to act. In the new world we have entered, the only path to peace and security is the path of action.
As we defend the peace, we will also take advantage of an historic opportunity to preserve the peace. Today, the international
community has the best chance since the rise of the nation-state in the seventeenth century to build a world where great powers
compete in peace instead of continually prepare for war. Today, the world’s great powers find ourselves on the same
side— united by common dangers of terrorist violence and chaos. The United States will build on these common interests
to promote global security.We are also increasingly united by common values. Russia is in the midst of a hopeful transition,
reaching for its democratic future and a partner in the war on terror. Chinese leaders are discovering that economic freedom
is the only source of national wealth. In time, they will find that social and political freedom is the only source of national
greatness. America will encourage the advancement of democracy and economic openness in both nations, because these are the
best foundations for domestic stability and international order.We will strongly resist aggression from other great powers—even
as we welcome their peaceful pursuit of prosperity, trade, and cultural advancement.
Finally, the United States will use this moment of opportunity to extend the benefits of freedom across the globe.We will
actively work to bring the hope of democracy, development, free markets, and free trade to every corner of the world. The
events of September 11, 2001, taught us that weak states, like Afghanistan, can pose as great a danger to our national interests
as strong states. Poverty does not make poor people into terrorists and murderers. Yet poverty, weak institutions, and corruption
can make weak states vulnerable to terrorist networks and drug cartels within their borders.
The United States will stand beside any nation determined to build a better future by seeking the rewards of liberty for
its people. Free trade and free markets have proven their ability to lift whole societies out of poverty—so the United
States will work with individual nations, entire regions, and the entire global trading community to build a world that trades
in freedom and therefore grows in prosperity.
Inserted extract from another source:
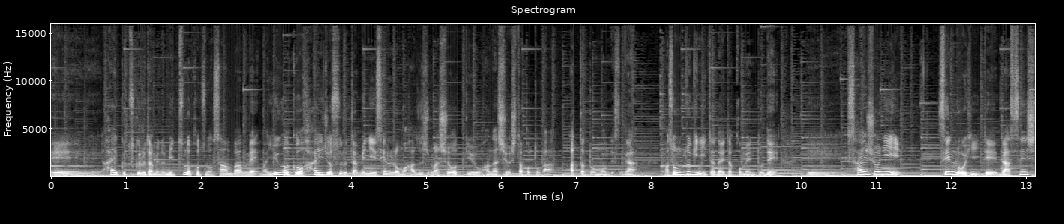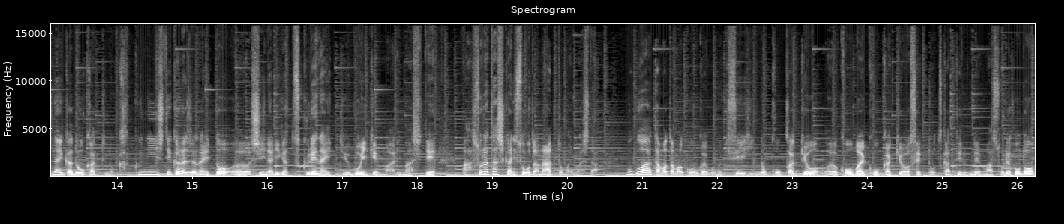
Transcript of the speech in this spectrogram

The United States will deliver greater development assistance through the New
Millennium Challenge Account to nations that govern justly, invest in their people, and encourage economic freedom.We will
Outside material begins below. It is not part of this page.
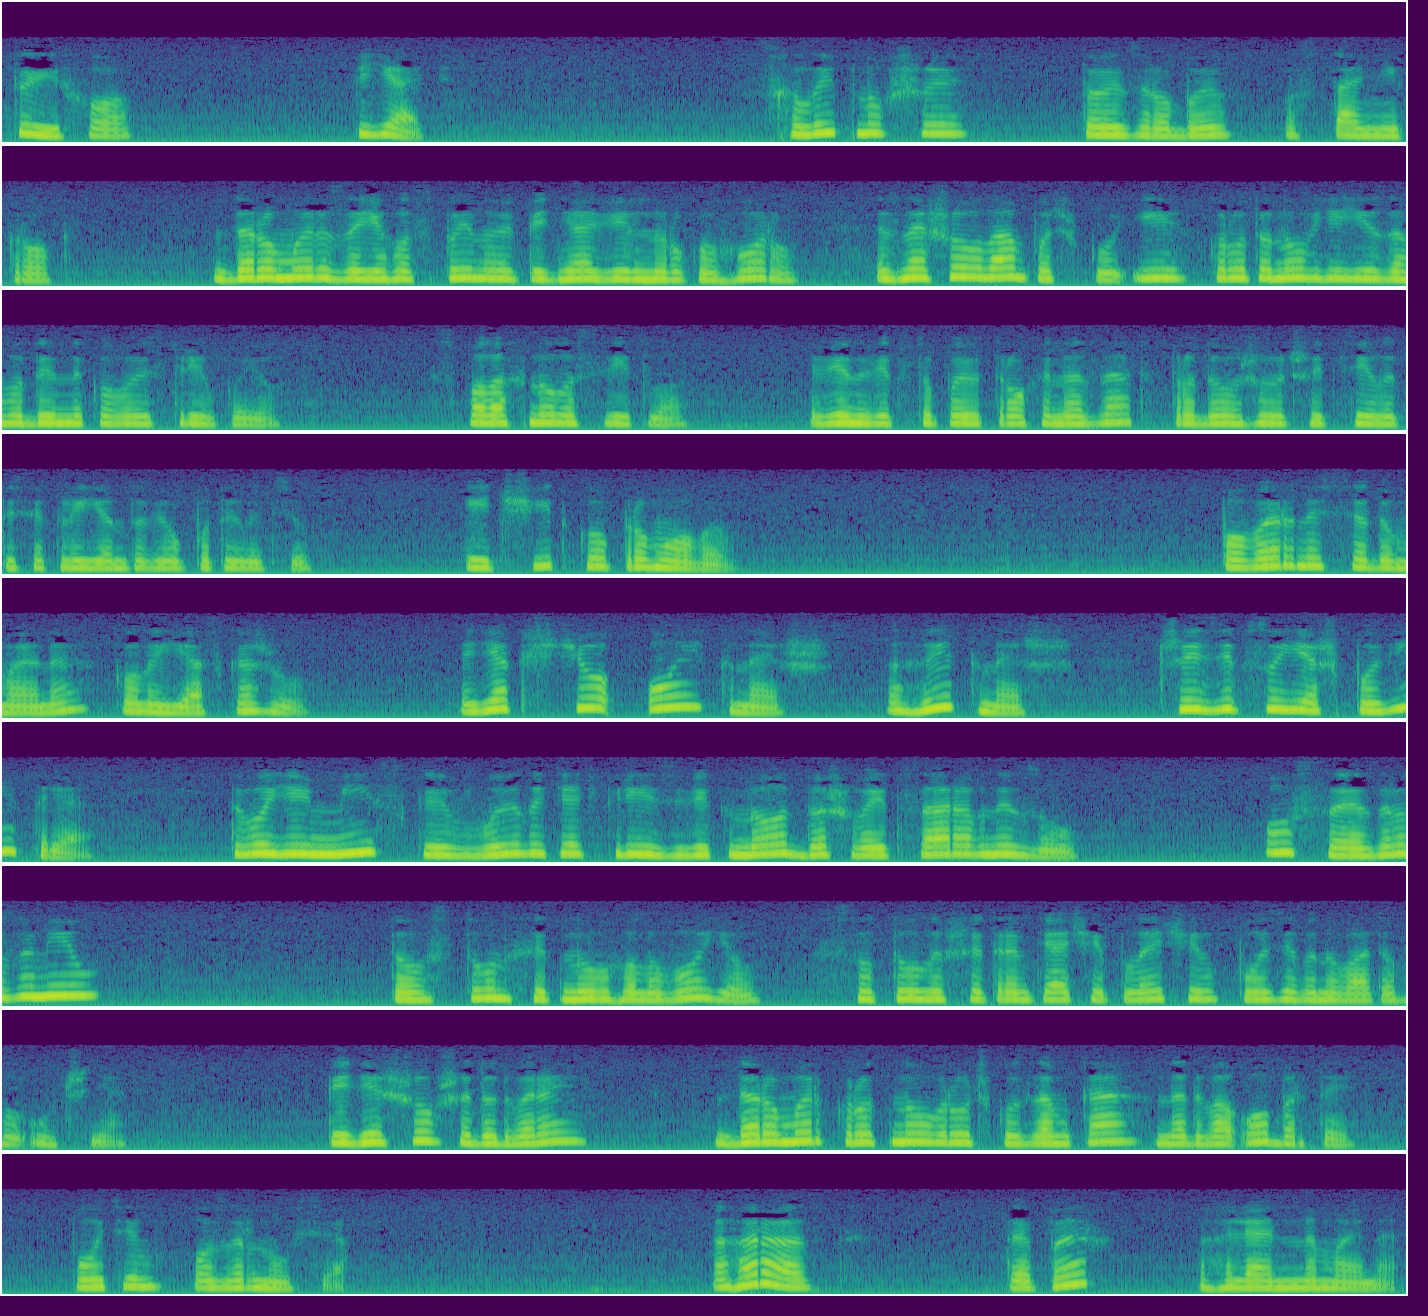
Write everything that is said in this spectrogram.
Тихо. П'ять. Схлипнувши, той зробив останній крок. Даромир за його спиною підняв вільну руку вгору, знайшов лампочку і крутонув її за годинниковою стрілкою. Спалахнуло світло. Він відступив трохи назад, продовжуючи цілитися клієнтові у потилицю, і чітко промовив: Повернешся до мене, коли я скажу. Якщо ойкнеш, гикнеш чи зіпсуєш повітря, твої мізки вилетять крізь вікно до швейцара внизу. Усе зрозумів? Товстун хитнув головою, сутуливши тремтячі плечі в позі винуватого учня. Підійшовши до дверей, Даромир крутнув ручку замка на два оберти, потім озирнувся. Гаразд, тепер глянь на мене.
also continue to lead the world in efforts to reduce the terrible toll of HIV/AIDS and other infectious diseases.
In building a balance of power that favors freedom, the United States is guided by the conviction that all nations have
important responsibilities. Nations that enjoy freedom must actively fight terror. Nations that depend on international stability
must help prevent the spread of weapons of mass destruction. Nations that seek international aid must govern themselves wisely,
so that aid is well spent. For freedom to thrive, accountability must be expected and required.
We are also guided by the conviction that no nation can build a safer, better world alone. Alliances and multilateral institutions
can multiply the strength of freedom-loving nations. The United States is committed to lasting institutions like the United
Nations, the World Trade Organization, the Organization of American States, and NATO as well as other long-standing alliances.
Coalitions of the willing can augment these permanent institutions. In all cases, international obligations are to be taken
seriously. They are not to be undertaken symbolically to rally support for an ideal without furthering its attainment.
Freedom is the non-negotiable demand of human dignity; the birthright of every person—in every civilization. Throughout
history, freedom has been threatened by war and terror; it has been challenged by the clashing wills of powerful states and
the evil designs of tyrants; and it has been tested by widespread poverty and disease. Today, humanity holds in its hands
the opportunity to further freedom’s triumph over all these foes. The United States welcomes our responsibility to lead
in this great mission.
George W. Bush
THE WHITE HOUSE,
September 17, 2002